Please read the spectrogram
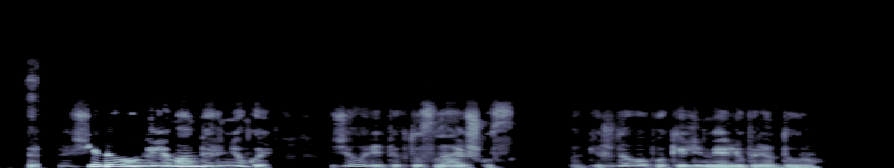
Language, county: Lithuanian, Kaunas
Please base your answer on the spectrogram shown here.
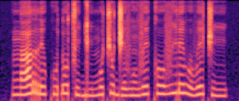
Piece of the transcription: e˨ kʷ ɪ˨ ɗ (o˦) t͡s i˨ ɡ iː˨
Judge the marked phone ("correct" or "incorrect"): correct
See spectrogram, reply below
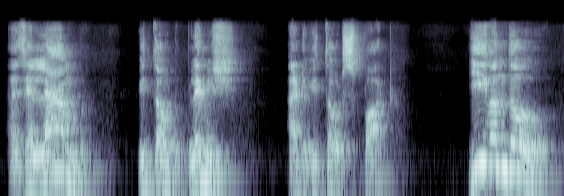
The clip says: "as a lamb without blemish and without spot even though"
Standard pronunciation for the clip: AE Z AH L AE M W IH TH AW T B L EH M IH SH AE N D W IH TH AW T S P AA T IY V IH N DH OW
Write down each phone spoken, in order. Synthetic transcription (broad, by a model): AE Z AH L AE M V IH T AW T B L EH M IH SH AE N D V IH T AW T S P AA T IY V IH N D OW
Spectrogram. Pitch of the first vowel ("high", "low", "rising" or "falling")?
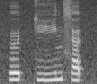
low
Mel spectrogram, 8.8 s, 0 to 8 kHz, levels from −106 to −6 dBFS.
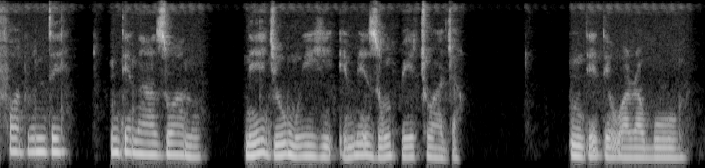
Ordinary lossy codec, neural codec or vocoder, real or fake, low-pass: none; none; real; none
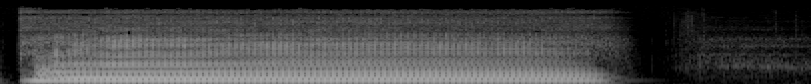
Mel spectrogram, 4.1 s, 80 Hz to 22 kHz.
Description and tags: Part of the Good-sounds dataset of monophonic instrumental sounds.
instrument::sax_tenor
note::C
octave::3
midi note::36
good-sounds-id::5240
Intentionally played as an example of bad-attack bad-timbre bad-richness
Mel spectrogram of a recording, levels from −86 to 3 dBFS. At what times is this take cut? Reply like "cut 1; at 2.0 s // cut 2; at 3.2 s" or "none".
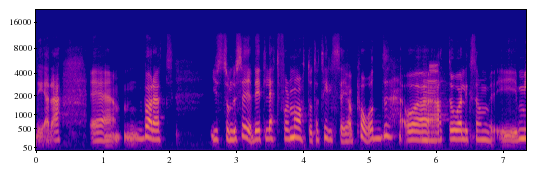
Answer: none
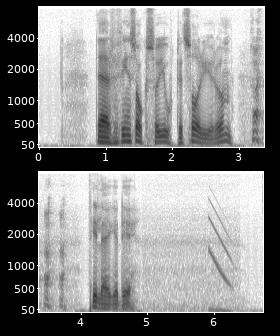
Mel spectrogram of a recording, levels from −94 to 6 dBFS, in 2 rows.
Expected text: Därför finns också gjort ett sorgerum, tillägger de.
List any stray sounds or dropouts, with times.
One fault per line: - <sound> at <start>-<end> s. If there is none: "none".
- laugh at 3.2-3.8 s
- chirp at 5.9-6.3 s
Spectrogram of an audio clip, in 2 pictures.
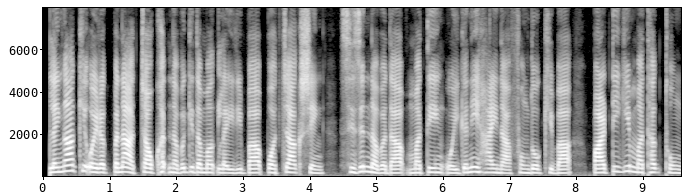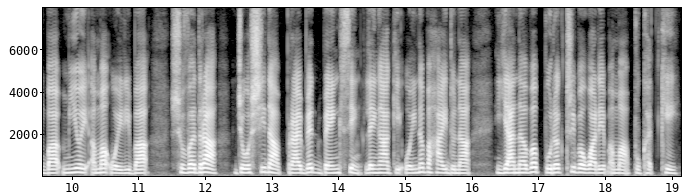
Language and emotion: Manipuri, neutral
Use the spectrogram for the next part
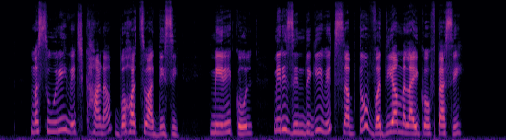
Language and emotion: Punjabi, happy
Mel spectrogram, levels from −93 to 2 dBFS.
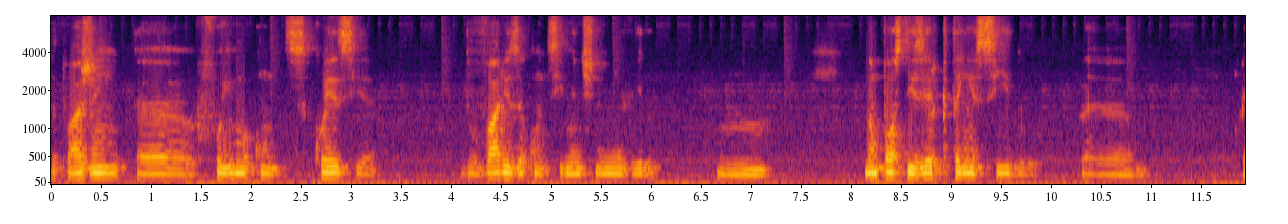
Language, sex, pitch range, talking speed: Portuguese, male, 95-105 Hz, 95 wpm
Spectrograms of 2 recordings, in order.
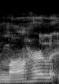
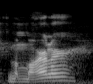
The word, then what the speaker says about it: Marler: We have uh David Mahar. Am I pronouncing that right? Marlor.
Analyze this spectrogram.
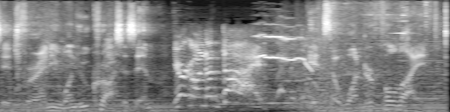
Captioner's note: screams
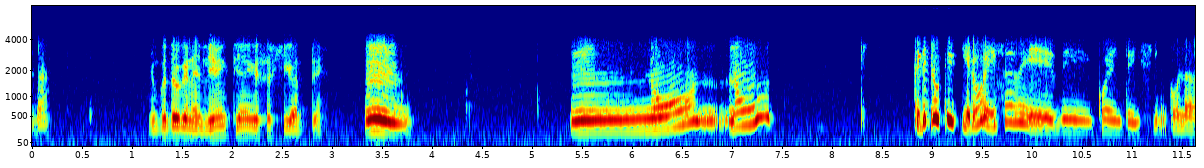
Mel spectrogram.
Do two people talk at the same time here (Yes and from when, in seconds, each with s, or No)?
No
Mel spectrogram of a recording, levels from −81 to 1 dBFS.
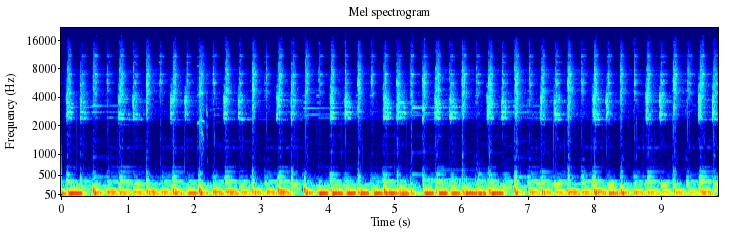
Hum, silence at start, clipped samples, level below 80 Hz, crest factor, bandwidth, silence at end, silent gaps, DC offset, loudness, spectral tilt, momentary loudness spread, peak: none; 0 s; under 0.1%; -26 dBFS; 12 dB; 15 kHz; 0 s; none; under 0.1%; -23 LUFS; -5.5 dB/octave; 6 LU; -8 dBFS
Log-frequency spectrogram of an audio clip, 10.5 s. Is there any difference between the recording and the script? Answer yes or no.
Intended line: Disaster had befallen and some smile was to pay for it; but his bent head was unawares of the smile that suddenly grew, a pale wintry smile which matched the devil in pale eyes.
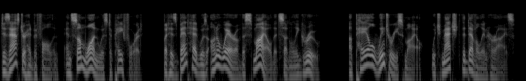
yes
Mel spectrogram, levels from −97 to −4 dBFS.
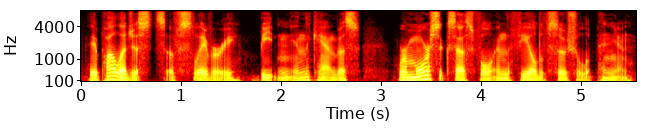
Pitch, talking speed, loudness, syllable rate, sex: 105 Hz, 185 wpm, -21 LUFS, 6.1 syllables/s, male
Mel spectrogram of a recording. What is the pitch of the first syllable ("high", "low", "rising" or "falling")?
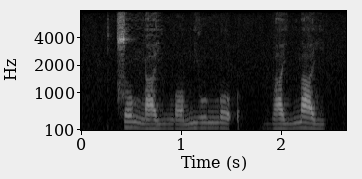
high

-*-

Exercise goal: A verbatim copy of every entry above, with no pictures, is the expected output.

Worked solution:
Please read the spectrogram
Language, county: Lithuanian, Kaunas
Please base your answer on the spectrogram shown here.
Piece of the transcription: e˨ kʷ ɪ˨ ɗ (o˦) t͡s i˨ ɡ iː˨
Judge the marked phone ("correct" or "incorrect"): correct
See spectrogram, reply below
The clip says: "as a lamb without blemish and without spot even though"
Standard pronunciation for the clip: AE Z AH L AE M W IH TH AW T B L EH M IH SH AE N D W IH TH AW T S P AA T IY V IH N DH OW
Write down each phone spoken, in order. Synthetic transcription (broad, by a model): AE Z AH L AE M V IH T AW T B L EH M IH SH AE N D V IH T AW T S P AA T IY V IH N D OW
Spectrogram. Pitch of the first vowel ("high", "low", "rising" or "falling")?
low
Mel spectrogram, 8.8 s, 0 to 8 kHz, levels from −106 to −6 dBFS.
Ordinary lossy codec, neural codec or vocoder, real or fake, low-pass: none; none; real; none
Mel spectrogram, 4.1 s, 80 Hz to 22 kHz.
Description and tags: Part of the Good-sounds dataset of monophonic instrumental sounds.
instrument::sax_tenor
note::C
octave::3
midi note::36
good-sounds-id::5240
Intentionally played as an example of bad-attack bad-timbre bad-richness
Mel spectrogram of a recording, levels from −86 to 3 dBFS. At what times is this take cut? Reply like "cut 1; at 2.0 s // cut 2; at 3.2 s" or "none".
Answer: none
Mel spectrogram of a recording, levels from −94 to 6 dBFS, in 2 rows.
Expected text: Därför finns också gjort ett sorgerum, tillägger de.
List any stray sounds or dropouts, with times.
One fault per line: - <sound> at <start>-<end> s. If there is none: "none".
- laugh at 3.2-3.8 s
- chirp at 5.9-6.3 s
Spectrogram of an audio clip, in 2 pictures.
Language and emotion: Manipuri, neutral
Use the spectrogram for the next part
Language and emotion: Punjabi, happy
Mel spectrogram, levels from −93 to 2 dBFS.
Language, sex, pitch range, talking speed: Portuguese, male, 95-105 Hz, 95 wpm
Spectrograms of 2 recordings, in order.
The word, then what the speaker says about it: Marler: We have uh David Mahar. Am I pronouncing that right? Marlor.
Analyze this spectrogram.
Captioner's note: screams
Mel spectrogram.
Do two people talk at the same time here (Yes and from when, in seconds, each with s, or No)?
No
Mel spectrogram of a recording, levels from −81 to 1 dBFS.
Hum, silence at start, clipped samples, level below 80 Hz, crest factor, bandwidth, silence at end, silent gaps, DC offset, loudness, spectral tilt, momentary loudness spread, peak: none; 0 s; under 0.1%; -26 dBFS; 12 dB; 15 kHz; 0 s; none; under 0.1%; -23 LUFS; -5.5 dB/octave; 6 LU; -8 dBFS
Log-frequency spectrogram of an audio clip, 10.5 s. Is there any difference between the recording and the script? Answer yes or no.
Intended line: Disaster had befallen and some smile was to pay for it; but his bent head was unawares of the smile that suddenly grew, a pale wintry smile which matched the devil in pale eyes.
yes
Mel spectrogram, levels from −97 to −4 dBFS.
Pitch, talking speed, loudness, syllable rate, sex: 105 Hz, 185 wpm, -21 LUFS, 6.1 syllables/s, male
Mel spectrogram of a recording. What is the pitch of the first syllable ("high", "low", "rising" or "falling")?
high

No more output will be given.